### ABOUT THIS EXERCISE
Please copy every record below exactly, leaving out the pictures.

### INFORMATION PROVIDED
____________
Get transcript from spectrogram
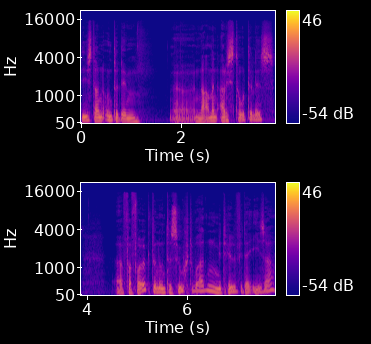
Die ist dann unter dem äh, Namen Aristoteles äh, verfolgt und untersucht worden mit Hilfe der ESA.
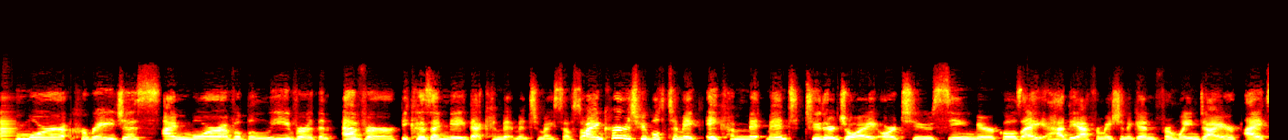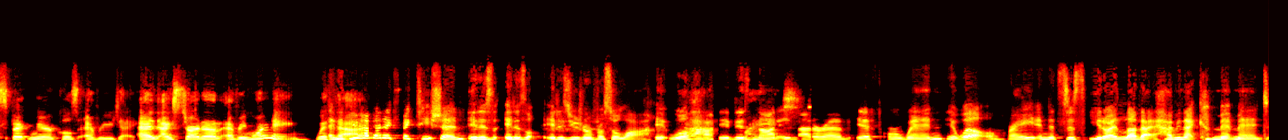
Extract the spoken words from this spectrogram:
I'm more courageous. I'm more of a believer than ever because I made that commitment to myself. So I encourage people to make a commitment to their joy or to seeing miracles. I had the affirmation again from Wayne Dyer. I expect miracles every day. And I start out every morning with and that. if you have that expectation, it is it is it is universal law. It will yeah, happen. It is right. not a matter of if or when. It will, right? And it's just, you know, I love that having that commitment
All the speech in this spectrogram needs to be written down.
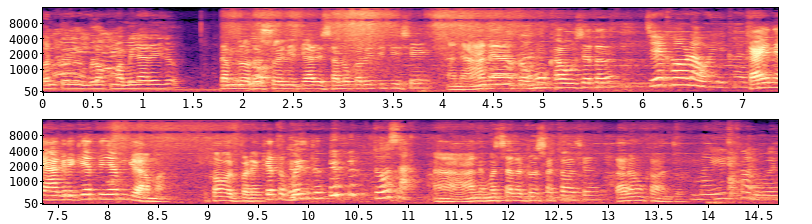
કન્ટિન્યુ બ્લોકમાં બિના રહેજો. તમે જો રસોઈની તૈયારી ચાલુ કરી દીધી છે અને આને તો શું ખાવું છે તારે? જે ખવડાવો એ ખાય કાંઈ નહીં આગળ કેતી એમ કે આમાં. ખબર પડે કે તો બોલ તો. ઢોસા. હા આને મસાલા ઢોસા ખાવા છે? તારે શું ખાવાનું છે? માં એ ખાવાનું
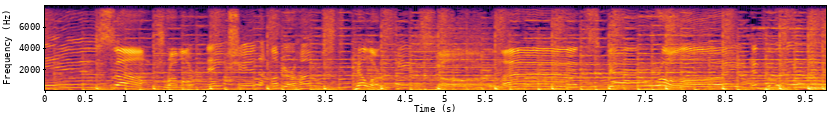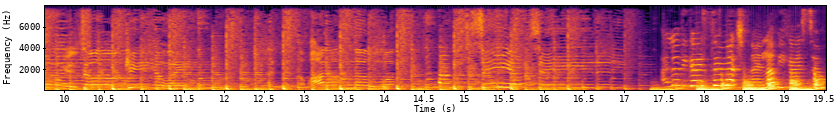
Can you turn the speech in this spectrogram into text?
is up, DramaAlert Nation? I'm your host, Killer Keemstar. Much, and I love you guys so much,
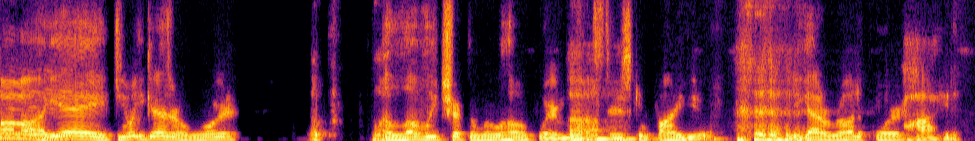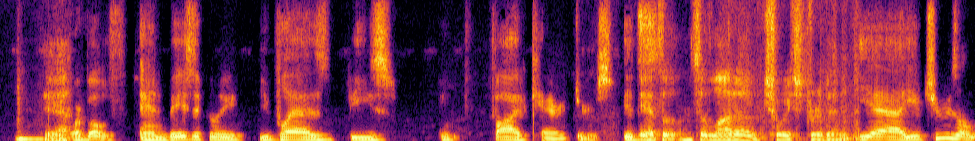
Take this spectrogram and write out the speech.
Oh, yay! Do you know what you get as a reward? Nope. A lovely trip to Little Hope where monsters can find you. And you gotta run or hide, yeah. or both. And basically, you play as these five characters. It's Yeah, it's a, it's a lot of choice driven. yeah. You choose a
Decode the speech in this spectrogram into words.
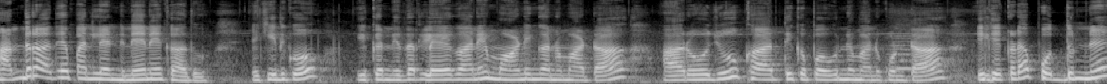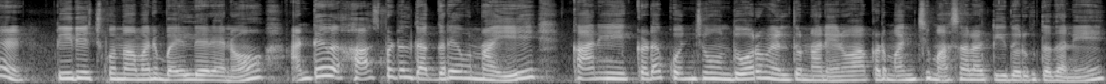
అందరూ అదే పనిలేండి నేనే కాదు. ఇక ఇదిగో ఇక నిద్ర లేగానే మార్నింగ్ అన్నమాట. ఆ రోజు కార్తీక పౌర్ణమి అనుకుంటా. ఇక ఇక్కడ పొద్దున్నే టీ తెచ్చుకుందామని బయలుదేరాను. అంటే హాస్పిటల్ దగ్గరే ఉన్నాయి కానీ ఇక్కడ కొంచెం దూరం వెళ్తున్నా నేను. అక్కడ మంచి మసాలా టీ దొరుకుతుందని.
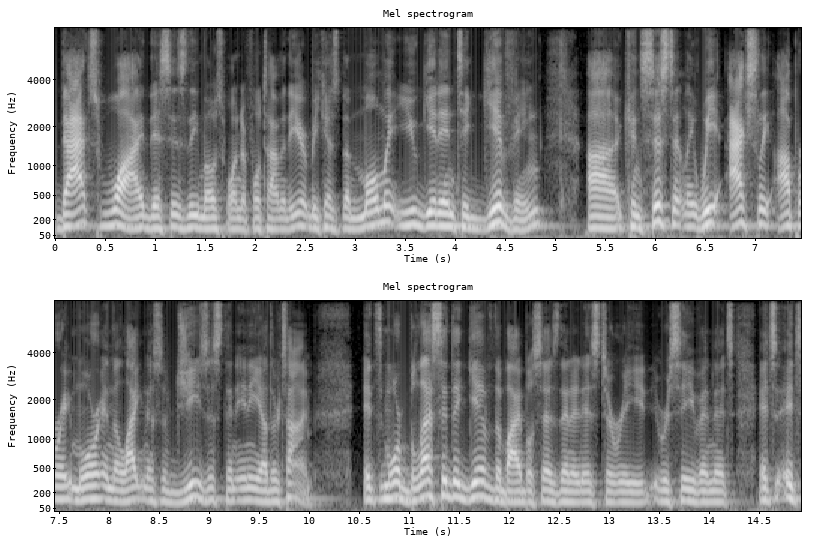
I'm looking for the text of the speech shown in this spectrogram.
that's why this is the most wonderful time of the year because the moment you get into giving uh, consistently, we actually operate more in the likeness of Jesus than any other time it's more blessed to give the bible says than it is to read, receive and it's it's it's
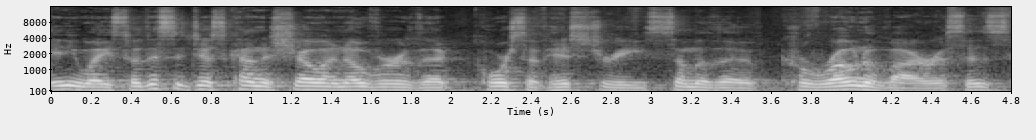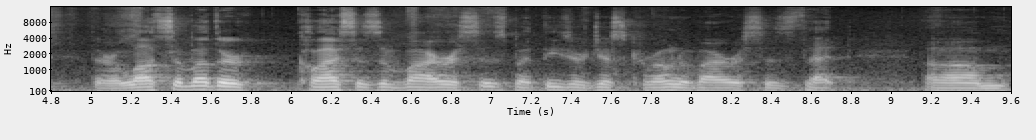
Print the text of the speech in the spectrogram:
anyway, so this is just kind of showing over the course of history some of the coronaviruses. There are lots of other classes of viruses, but these are just coronaviruses that um,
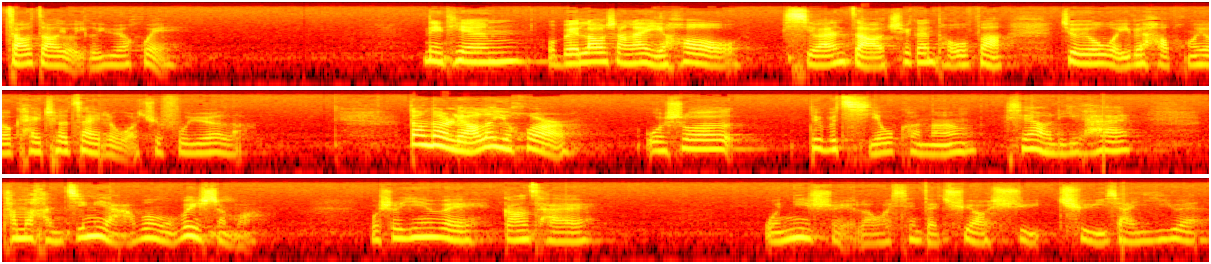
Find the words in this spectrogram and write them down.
早早有一个约会。那天我被捞上来以后，洗完澡、吹干头发，就有我一位好朋友开车载着我去赴约了。到那儿聊了一会儿，我说：“对不起，我可能先要离开。”他们很惊讶，问我为什么。我说：“因为刚才我溺水了，我现在去要去去一下医院。”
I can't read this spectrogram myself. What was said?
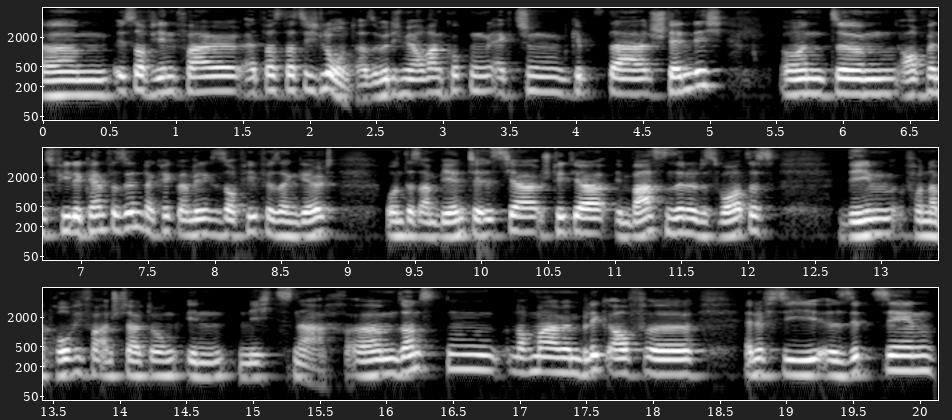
Ähm, ist auf jeden Fall etwas, das sich lohnt. Also würde ich mir auch angucken. Action gibt es da ständig. Und ähm, auch wenn es viele Kämpfe sind, dann kriegt man wenigstens auch viel für sein Geld. Und das Ambiente ist ja, steht ja im wahrsten Sinne des Wortes dem von einer Profi-Veranstaltung in nichts nach. Ähm, ansonsten nochmal mit Blick auf äh, NFC 17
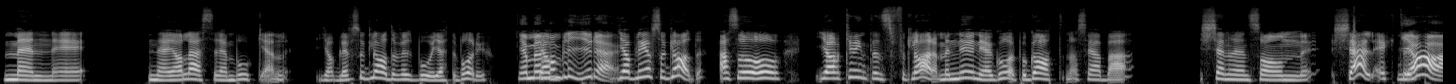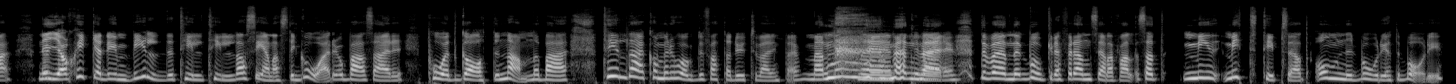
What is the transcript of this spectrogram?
Men eh, när jag läste den boken, jag blev så glad över att bo i Göteborg. Ja men jag, man blir ju det. Jag blev så glad. Alltså jag kan inte ens förklara men nu när jag går på gatorna så jag bara känner en sån kärlek. Typ. Ja! Nej jag skickade ju en bild till Tilda senast igår och bara så här på ett gatunamn och bara Tilda kommer du ihåg, du fattade ju tyvärr inte men, Nej, men tyvärr. det var en bokreferens i alla fall. Så att min, mitt tips är att om ni bor i Göteborg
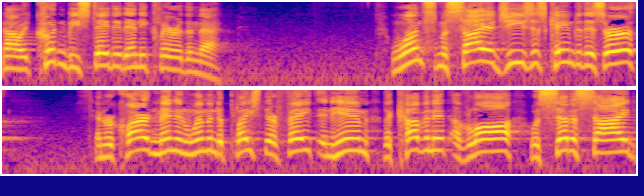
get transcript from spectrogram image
Now, it couldn't be stated any clearer than that. Once Messiah Jesus came to this earth and required men and women to place their faith in him, the covenant of law was set aside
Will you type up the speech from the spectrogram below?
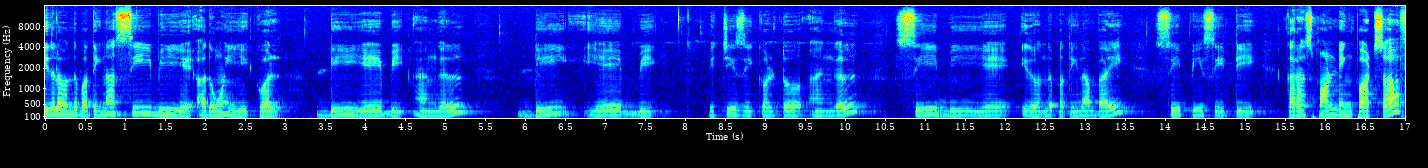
இதில் வந்து பார்த்திங்கன்னா சிபிஏ அதுவும் equal DAP angle DAP which is equal to angle CBA இது வந்து பார்த்திங்கன்னா by CPCT corresponding parts of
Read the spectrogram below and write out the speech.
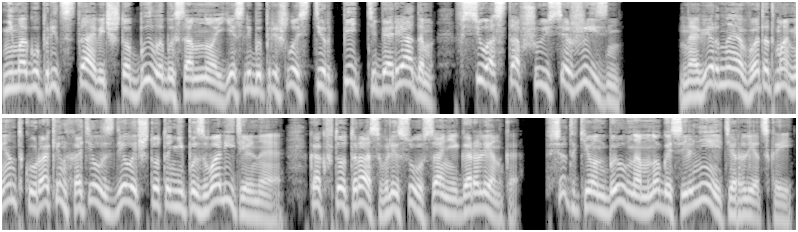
Не могу представить, что было бы со мной, если бы пришлось терпеть тебя рядом всю оставшуюся жизнь. Наверное, в этот момент Куракин хотел сделать что-то непозволительное, как в тот раз в лесу с Аней Горленко. Все-таки он был намного сильнее Терлецкой,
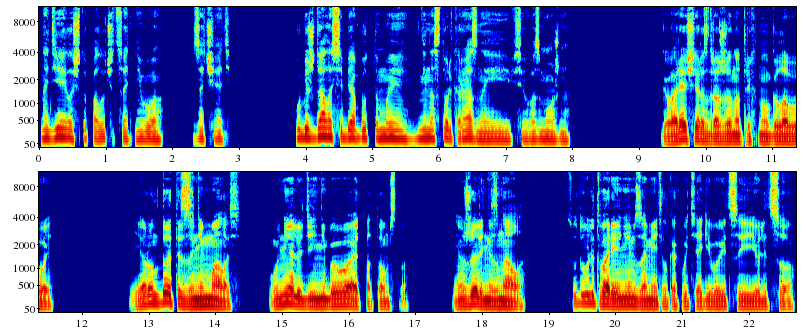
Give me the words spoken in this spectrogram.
Надеялась, что получится от него зачать. Убеждала себя, будто мы не настолько разные и все возможно. Говорящий раздраженно тряхнул головой. Ерундой ты занималась. У нелюдей не бывает потомства. Неужели не знала? С удовлетворением заметил, как вытягивается ее лицо.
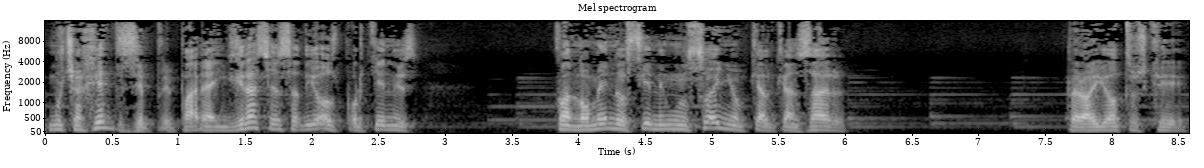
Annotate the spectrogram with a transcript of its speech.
Mucha gente se prepara y gracias a Dios por quienes cuando menos tienen un sueño que alcanzar. Pero hay otros que,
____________
### WRITTEN SOLUTION
Get transcript from spectrogram
Die ist dann unter dem äh, Namen Aristoteles äh, verfolgt und untersucht worden mit Hilfe der ESA.
Extract the spoken words from this spectrogram:
I'm more courageous. I'm more of a believer than ever because I made that commitment to myself. So I encourage people to make a commitment to their joy or to seeing miracles. I had the affirmation again from Wayne Dyer. I expect miracles every day. And I start out every morning with and that. if you have that expectation, it is it is it is universal law. It will yeah, happen. It is right. not a matter of if or when. It will, right? And it's just, you know, I love that having that commitment
All the speech in this spectrogram needs to be written down.
કન્ટિન્યુ બ્લોકમાં બિના રહેજો. તમે જો રસોઈની તૈયારી ચાલુ કરી દીધી છે અને આને તો શું ખાવું છે તારે? જે ખવડાવો એ ખાય કાંઈ નહીં આગળ કેતી એમ કે આમાં. ખબર પડે કે તો બોલ તો. ઢોસા. હા આને મસાલા ઢોસા ખાવા છે? તારે શું ખાવાનું છે? માં એ ખાવાનું
Can you turn the speech in this spectrogram into text?
is up, DramaAlert Nation? I'm your host, Killer Keemstar. Much, and I love you guys so much,
Take this spectrogram and write out the speech.
Oh, yay! Do you know what you get as a reward? Nope. A lovely trip to Little Hope where monsters can find you. And you gotta run or hide, yeah. or both. And basically, you play as these five characters. It's Yeah, it's a, it's a lot of choice driven. yeah. You choose a
Decode the speech in this spectrogram into words.
అందరూ అదే పనిలేండి నేనే కాదు. ఇక ఇదిగో ఇక నిద్ర లేగానే మార్నింగ్ అన్నమాట. ఆ రోజు కార్తీక పౌర్ణమి అనుకుంటా. ఇక ఇక్కడ పొద్దున్నే టీ తెచ్చుకుందామని బయలుదేరాను. అంటే హాస్పిటల్ దగ్గరే ఉన్నాయి కానీ ఇక్కడ కొంచెం దూరం వెళ్తున్నా నేను. అక్కడ మంచి మసాలా టీ దొరుకుతుందని.
I'm looking for the text of the speech shown in this spectrogram.
that's why this is the most wonderful time of the year because the moment you get into giving uh, consistently, we actually operate more in the likeness of Jesus than any other time it's more blessed to give the bible says than it is to read, receive and it's it's it's
Print the text of the speech in the spectrogram:
anyway, so this is just kind of showing over the course of history some of the coronaviruses. There are lots of other classes of viruses, but these are just coronaviruses that um,
Find the words in this spectrogram and write them down.
早早有一个约会。那天我被捞上来以后，洗完澡、吹干头发，就有我一位好朋友开车载着我去赴约了。到那儿聊了一会儿，我说：“对不起，我可能先要离开。”他们很惊讶，问我为什么。我说：“因为刚才我溺水了，我现在去要去去一下医院。”
I can't read this spectrogram myself. What was said?
Ähm, ist auf jeden Fall etwas, das sich lohnt. Also würde ich mir auch angucken. Action gibt es da ständig. Und ähm, auch wenn es viele Kämpfe sind, dann kriegt man wenigstens auch viel für sein Geld. Und das Ambiente ist ja, steht ja im wahrsten Sinne des Wortes dem von einer Profi-Veranstaltung in nichts nach. Ähm, ansonsten nochmal mit Blick auf äh, NFC 17
What is the transcript of this spectrogram?
Men eh, när jag läste den boken, jag blev så glad över att bo i Göteborg. Ja men jag, man blir ju det. Jag blev så glad. Alltså jag kan inte ens förklara men nu när jag går på gatorna så jag bara känner en sån kärlek. Typ. Ja! Nej jag skickade ju en bild till Tilda senast igår och bara så här på ett gatunamn och bara Tilda kommer du ihåg, du fattade ju tyvärr inte men, Nej, men tyvärr. det var en bokreferens i alla fall. Så att min, mitt tips är att om ni bor i Göteborg
get transcript from spectrogram image
Now, it couldn't be stated any clearer than that. Once Messiah Jesus came to this earth and required men and women to place their faith in him, the covenant of law was set aside
Will you type up the speech from the spectrogram below?
இதில் வந்து பார்த்திங்கன்னா சிபிஏ அதுவும் equal DAP angle DAP which is equal to angle CBA இது வந்து பார்த்திங்கன்னா by CPCT corresponding parts of
Read the spectrogram below and write out the speech.
Не могу представить, что было бы со мной, если бы пришлось терпеть тебя рядом всю оставшуюся жизнь. Наверное, в этот момент Куракин хотел сделать что-то непозволительное, как в тот раз в лесу с Аней Горленко. Все-таки он был намного сильнее Терлецкой,
Give me the words spoken in this spectrogram.
Надеялась, что получится от него зачать. Убеждала себя, будто мы не настолько разные и все возможно. Говорящий раздраженно тряхнул головой. Ерундой ты занималась. У нелюдей не бывает потомства. Неужели не знала? С удовлетворением заметил, как вытягивается ее лицо.
Annotate the spectrogram with a transcript of its speech.
Mucha gente se prepara y gracias a Dios por quienes cuando menos tienen un sueño que alcanzar. Pero hay otros que,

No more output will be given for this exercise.